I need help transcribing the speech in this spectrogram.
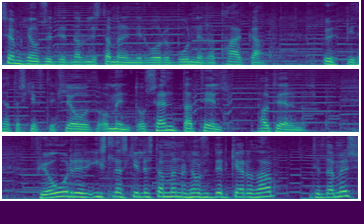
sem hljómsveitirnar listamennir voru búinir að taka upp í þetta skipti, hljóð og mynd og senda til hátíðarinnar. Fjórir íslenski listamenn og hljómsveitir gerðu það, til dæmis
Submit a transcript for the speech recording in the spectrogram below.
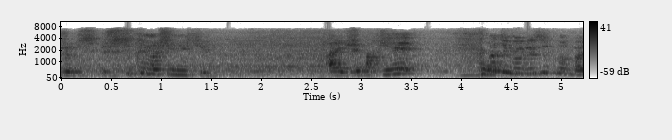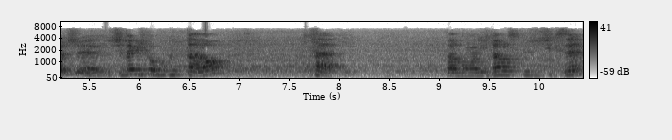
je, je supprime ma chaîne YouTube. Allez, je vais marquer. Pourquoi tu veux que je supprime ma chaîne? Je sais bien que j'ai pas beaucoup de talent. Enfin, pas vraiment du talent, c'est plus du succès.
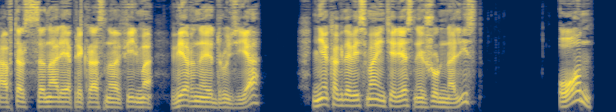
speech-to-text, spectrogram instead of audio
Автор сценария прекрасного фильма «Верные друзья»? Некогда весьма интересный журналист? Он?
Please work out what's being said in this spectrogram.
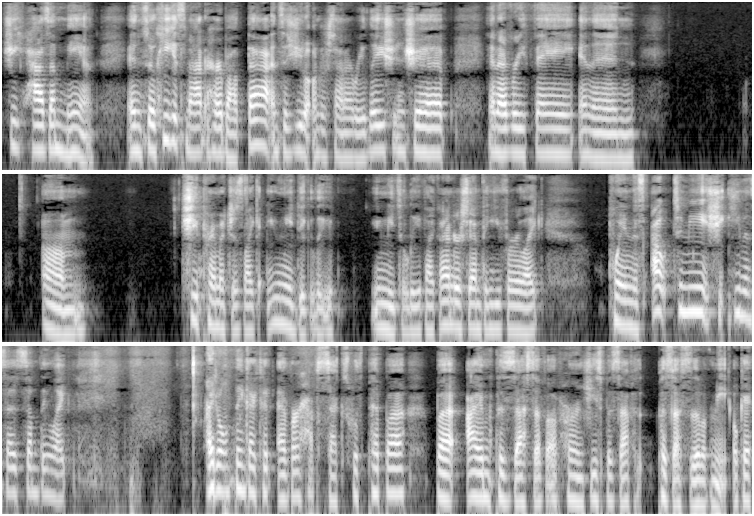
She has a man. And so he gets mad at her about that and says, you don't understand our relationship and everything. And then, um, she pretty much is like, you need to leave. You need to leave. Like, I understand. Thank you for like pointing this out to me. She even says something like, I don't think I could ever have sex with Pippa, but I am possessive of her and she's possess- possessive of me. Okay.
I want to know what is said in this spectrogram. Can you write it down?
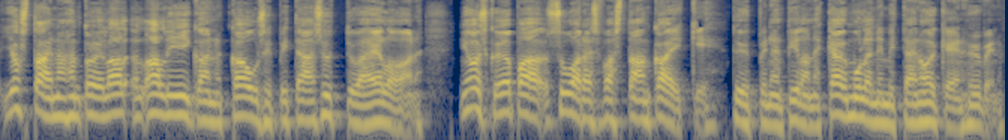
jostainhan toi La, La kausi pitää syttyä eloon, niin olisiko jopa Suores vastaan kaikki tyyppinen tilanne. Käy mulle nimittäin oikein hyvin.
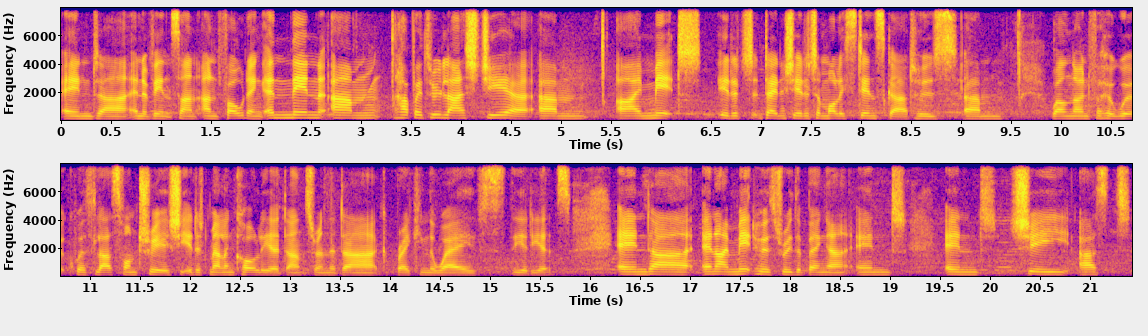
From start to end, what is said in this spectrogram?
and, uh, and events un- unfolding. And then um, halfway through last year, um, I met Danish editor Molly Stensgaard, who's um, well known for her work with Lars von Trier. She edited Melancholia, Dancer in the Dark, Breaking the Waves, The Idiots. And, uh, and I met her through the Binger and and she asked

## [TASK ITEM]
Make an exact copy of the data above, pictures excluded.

## [RESULT BELOW]
I need help transcribing the speech in this spectrogram.
sem hljómsveitirnar listamennir voru búinir að taka upp í þetta skipti, hljóð og mynd og senda til hátíðarinnar. Fjórir íslenski listamenn og hljómsveitir gerðu það, til dæmis
Submit a transcript for the speech recording in the spectrogram below.
je, je supprime ma chaîne YouTube. Allez, je vais marquer. Pourquoi tu veux que je supprime ma chaîne? Je sais bien que j'ai pas beaucoup de talent. Enfin, pas vraiment du talent, c'est plus du succès.
speech-to-text, spectrogram instead of audio
Автор сценария прекрасного фильма «Верные друзья»? Некогда весьма интересный журналист? Он?
Please work out what's being said in this spectrogram.
She has a man. And so he gets mad at her about that and says, you don't understand our relationship and everything. And then, um, she pretty much is like, you need to leave. You need to leave. Like, I understand. Thank you for like pointing this out to me. She even says something like, I don't think I could ever have sex with Pippa, but I am possessive of her and she's possess- possessive of me. Okay.
I want to know what is said in this spectrogram. Can you write it down?
jostainhan toi La, La kausi pitää syttyä eloon, niin olisiko jopa Suores vastaan kaikki tyyppinen tilanne. Käy mulle nimittäin oikein hyvin.
From start to end, what is said in this spectrogram?
and, uh, and events un- unfolding. And then um, halfway through last year, um, I met Danish editor Molly Stensgaard, who's um, well known for her work with Lars von Trier. She edited Melancholia, Dancer in the Dark, Breaking the Waves, The Idiots. And, uh, and I met her through the Binger and and she asked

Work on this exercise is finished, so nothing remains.